Friday, January 27, 2012

How to get Microsoft Publisher files printed by a commercial printer

I recently had to get a leaflet printed without having the time or budget to go to a designer. Normally I would have done this using colour digital printing, but 10p per sheet it was too expensive for a run of 2000 or so. My usual designer uses Adobe Indesign which is the standard these days for graphic design. All I have is Microsoft Publisher 2010 and professional printers can't handle publisher files so I had to find a work around.

The solution turned out to be to design the leaflet in Publisher and output it in pre-press PDF format. This does not compress images like a normal PDF and it will embed font files (where this is possible). To do this requires using a printer who can print from PDF so I settled on who are based in Germany, but deliver to the UK. I paid £99 for 2500 double sided, full colour, A5 leaflets on 170gm paper including delivery and a £10 charge for checking my file for errors before printing.

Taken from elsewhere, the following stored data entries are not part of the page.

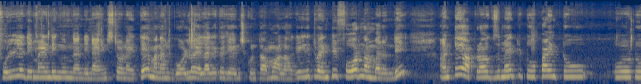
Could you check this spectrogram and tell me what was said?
Full demanding ఉందండి నైన్ స్టోన్ అయితే. మనం గోల్డ్లో ఎలాగైతే చేయించుకుంటామో అలాగే. ఇది ట్వంటీ ఫోర్ నంబర్ ఉంది. అంటే approximate two point two two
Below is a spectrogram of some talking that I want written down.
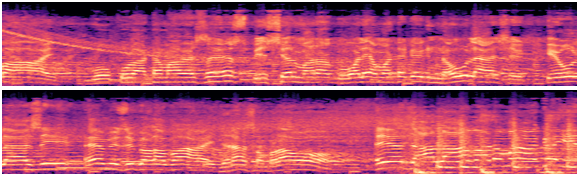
ભાઈ. ગોકુળ આઠમ આવે છે. સ્પેશિયલ મારા ગોવાળિયા માટે કંઈક નવું લાયા છે. કેવું લાયા છે? એ મ્યુઝિક વાળા ભાઈ, જરા સંભળાવો. એ ઝાલા વડમાં ગઈ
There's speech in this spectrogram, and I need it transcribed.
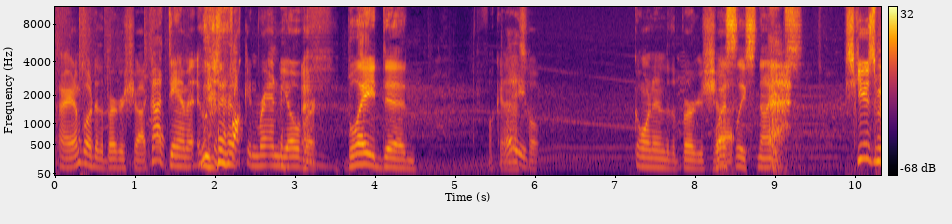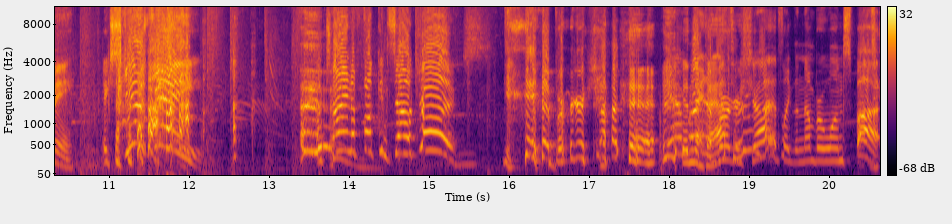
All right, I'm going to the burger shop. God damn it! Who just fucking ran me over? Blade did. Fucking Blade. asshole. Going into the burger shop. Wesley Snipes. Excuse me. Excuse me. I'm trying to fucking sell drugs. in a burger shop. Yeah, I'm In the right, a burger bathroom? shop. That's like the number one spot.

The leaflet was designed normally in Publisher, but with bleeds set (so the background colours would go over the edges of the paper).

The first thing you need to do is set the document to use process colours - CMYK - not the default RGB. RGB is fine for screen images and some desktop colour printers, but commercial printing uses a four colour process. To do this, start a new document or selct an existing one, go to the file menu, click on info, then commercial print settings. Select "change color mode" and select CMYK.

Setting CMYK as the colour mode in Publisher 2010

Now design your publication as normal. When you are finished save it as a publisher file (so you have a back up in editable form) then go to file > save as and select PDF:

Click on the Options button which opens up the following dialogue box.

Select Commercial press and click on "Bitmap text when fonts may not be embedded".

Commercial graphic design packages use Postscript fonts which can be embedded in a pdf. Whilst Truetype fonts can be embedded, very few have their right set to allow embedding. By choosing to bitmap the text you are turning it into an image and you don't need to embed the font. The results will not be as crisp, but they will be very close to the quality of an embedded font.

Now click on the Print Options button:

Tick the box marked "Allow bleeds" but do not tick the one marked crop marks or bleed marks. If you do that then you may get the lines intruding into the publication.

Make sure the page size is the same as your document. if you have set it to A5 with a bleed area then you will need to select custom size and enter the full size of your document.

Now you can save the document. It will be a larger PDF file from those you are probably used to seeing. You can open it in your usual PDF viewer to check it and generate a new PDF if you want to make changes in publisher.

This method gives charities and voluntary groups the opportunity to improve the quality of their publications while saving money on digital printing and colour photocopying costs. I have had good results, but it requires careful colour management.